Opening Remarks – 103rd Special Meeting of the Council for Trade and Economic Development (COTED) – Environment and Sustainable Development (June 2022)

103rd Special Meeting of the Council for Trade and Economic Development (COTED) – Environment and Sustainable Development

Opening Remarks by Assistant Secretary-General, Economic Integration, Innovation & Development, CARICOM Secretariat,

Mr. Joseph Cox


Honourable Minister of Education, Innovation, Gender Relations and Sustainable Development, and Chair of the COTED – Environment, Mr. Shawn Edward
Honourable Ministers of Environment and Sustainable Development
Representatives of CARICOM Member States
Representatives of the OECS Commission
Representatives of Associate and Community Institutions
Special Invited Guests
CARICOM Secretariat Colleagues

It is my distinct honour to welcome you to the One Hundred and Third Special Meeting of the COTED – Environment and Sustainable Development. It has been quite some time between meetings, and I am quite pleased that we have established a quorum of Ministers and trust that this signals a new day in the COTED – Environment and Sustainable Development.

Ladies and Gentlemen, the World has gambled on the climate status quo and lost. This, in my mind, represents a sad reflection on those who claim to be committed to protecting our planet and continuously buffet us all with their pious platitudes and soothing solemn noises, but at the drop of a hat, eschew all those principles. Indeed, at this juncture, we seem to be facing a paradox of development whereby, in a few short months of the Russian invasion of Ukraine, several countries including China, Germany, Italy, Austria, and the Netherlands, have all signalled their increased utilisation of coal-fired power plants, in an effort to treat with their fuel demand. Indeed, in the case of the Netherlands, coal power stations that had been previously limited to 35% of output for 2022-24 are now being operating at full capacity. For the U.S., energy security has trumped climate change mitigation, with current exhortations trumpeting increased oil drilling. Indeed, for the developed countries, which remain the largest contributors to the greenhouse gas emissions, the operating maxim seemingly oscillates between “Drill baby Drill” and “Burn baby Burn”, whereas for the Region, our guiding principles remain enshrined in “1.5 to stay alive”.

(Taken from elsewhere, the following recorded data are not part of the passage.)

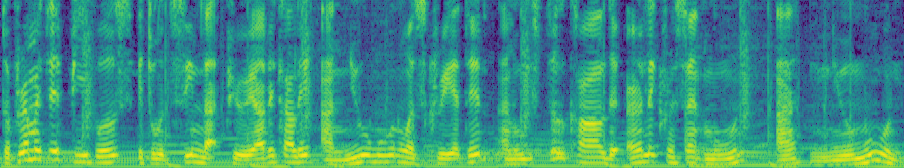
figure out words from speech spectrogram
To primitive peoples, it would seem that periodically a new moon was created, and we still call the early crescent moon a new moon.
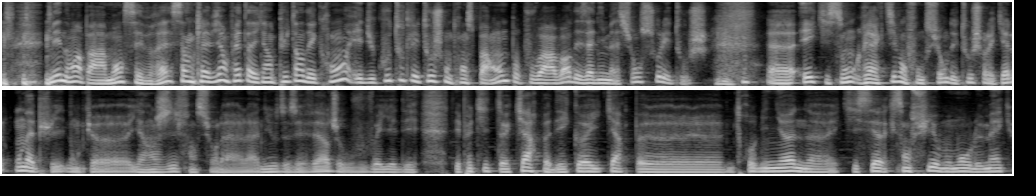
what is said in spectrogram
Mais non, apparemment, c'est vrai. C'est un clavier en fait avec un putain d'écran et du coup, toutes les touches sont transparentes pour pouvoir avoir des animations sous les touches Euh, et qui sont réactives en fonction des touches sur lesquelles on appuie. Donc, euh, il y a un gif hein, sur la, la news de The Verge où vous voyez des, des petites carpes, des koi carpes euh, trop mignonnes euh, qui s'e- qui s'enfuient au moment où le mec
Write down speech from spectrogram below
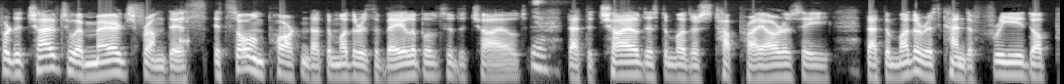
for the child to emerge from this, it's so important that the mother is available to the child, yeah. that the child is the mother's top priority, that the mother is kind of freed up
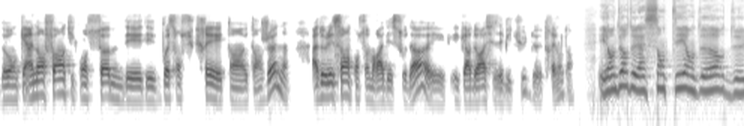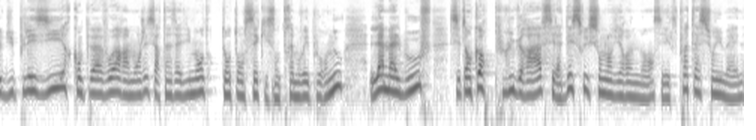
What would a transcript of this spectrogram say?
Donc, un enfant qui consomme des, boissons sucrées étant, étant, jeune, adolescent consommera des sodas et, gardera ses habitudes très longtemps. Et en dehors de la santé, en dehors du plaisir qu'on peut avoir à manger certains aliments dont on sait qu'ils sont très mauvais pour nous, la malbouffe, c'est encore plus grave. C'est la destruction de l'environnement, c'est l'exploitation humaine,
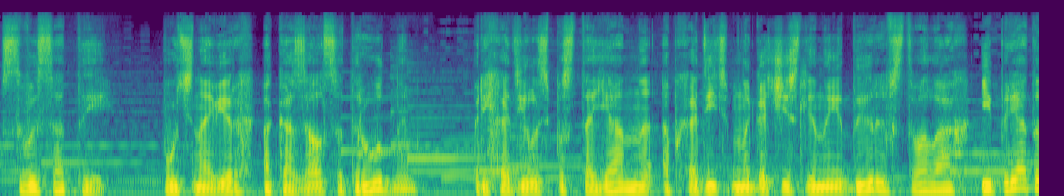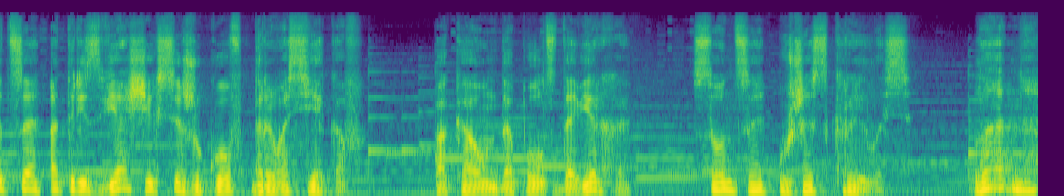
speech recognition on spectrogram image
с высоты. Путь наверх оказался трудным. Приходилось постоянно обходить многочисленные дыры в стволах и прятаться от резвящихся жуков-дровосеков. Пока он дополз до верха, Солнце уже скрылось. «Ладно,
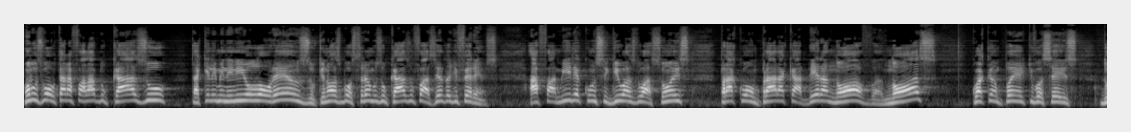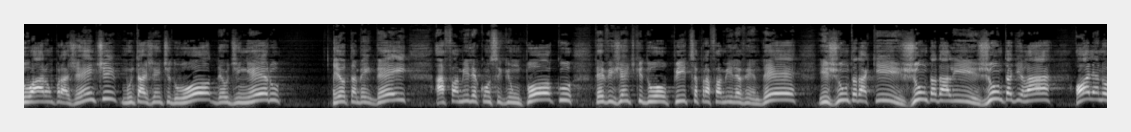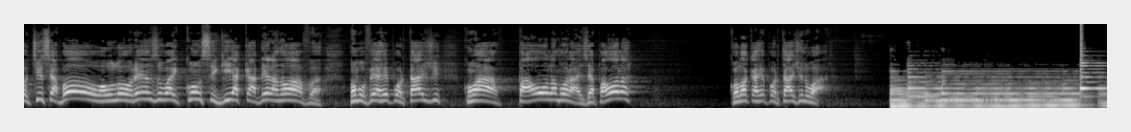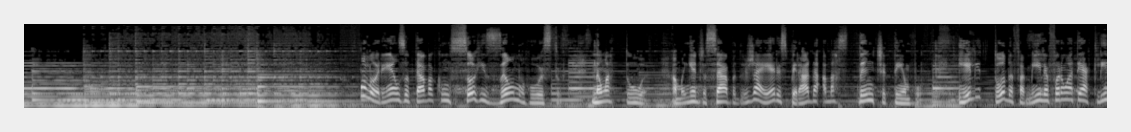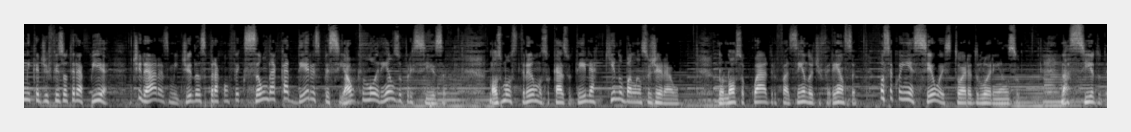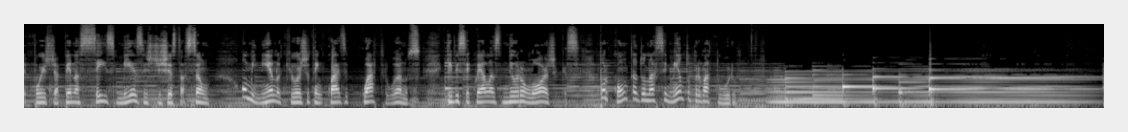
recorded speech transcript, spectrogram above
Vamos voltar a falar do caso daquele menininho Lourenço, que nós mostramos o caso fazendo a diferença. A família conseguiu as doações para comprar a cadeira nova. Nós, com a campanha que vocês doaram para a gente, muita gente doou, deu dinheiro, eu também dei, a família conseguiu um pouco, teve gente que doou pizza para a família vender, e junta daqui, junta dali, junta de lá. Olha a notícia boa, o Lourenço vai conseguir a cadeira nova. Vamos ver a reportagem com a Paola Moraes. É a Paola? Coloca a reportagem no ar. Lorenzo estava com um sorrisão no rosto. Não à toa. A manhã de sábado já era esperada há bastante tempo. Ele toda a família foram até a clínica de fisioterapia tirar as medidas para a confecção da cadeira especial que Lorenzo precisa. Nós mostramos o caso dele aqui no Balanço Geral. No nosso quadro Fazendo a Diferença, você conheceu a história do Lorenzo. Nascido depois de apenas seis meses de gestação, o menino, que hoje tem quase quatro anos, teve sequelas neurológicas por conta do nascimento prematuro.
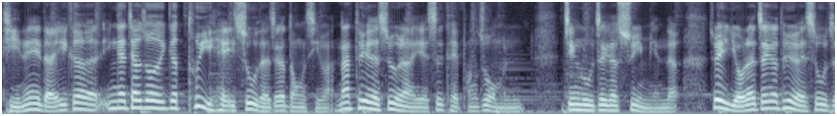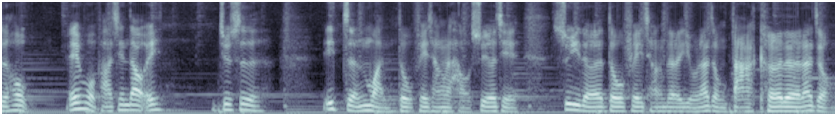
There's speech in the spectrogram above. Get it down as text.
体内的一个应该叫做一个褪黑素的这个东西嘛。那褪黑素呢，也是可以帮助我们进入这个睡眠的。所以有了这个褪黑素之后，诶，我发现到，诶，就是。一整晚都非常的好睡，而且睡得都非常的有那种打瞌的那种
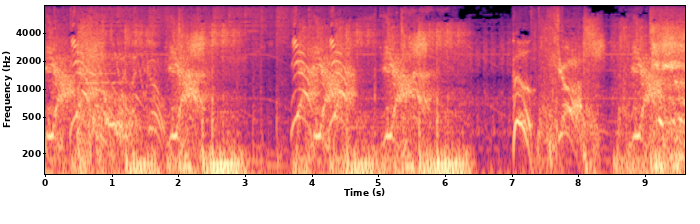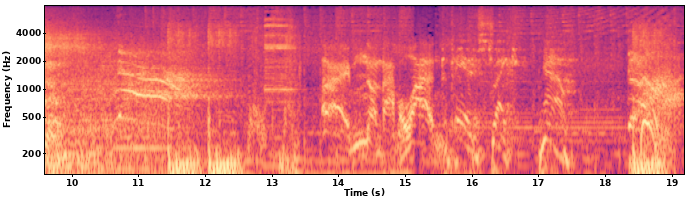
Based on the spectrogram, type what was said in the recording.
Let's go. Yeah! Yeah! Yeah! Yeah! Yeah! Whoa! I'm number one! Prepare to strike. Now. Yeah!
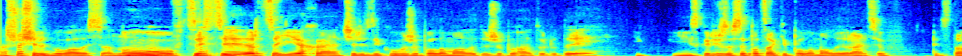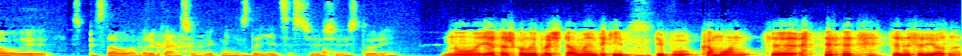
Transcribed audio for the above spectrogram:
А що ще відбувалося? Ну, в Cisco RCE ха, через яку вже поламали дуже багато людей. І скоріш за все, пацаки поламали іранців, підставили, підставили американців, як мені здається, з цієї всієї історії. Ну, я теж коли прочитав, у мене такий, типу, come on, це, це несерйозно.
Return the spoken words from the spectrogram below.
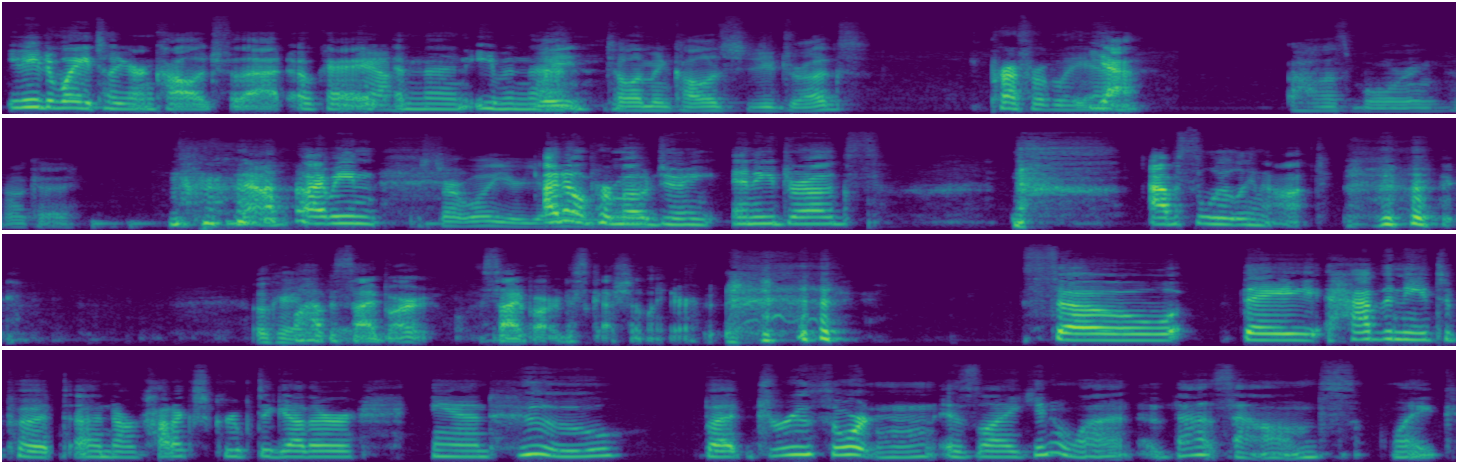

Click this link to read more: The Application of Sociology towards an Explanatory and Methodological Framework for National Development Planning: The Case of Vision 2030 Jamaica (November, 2021)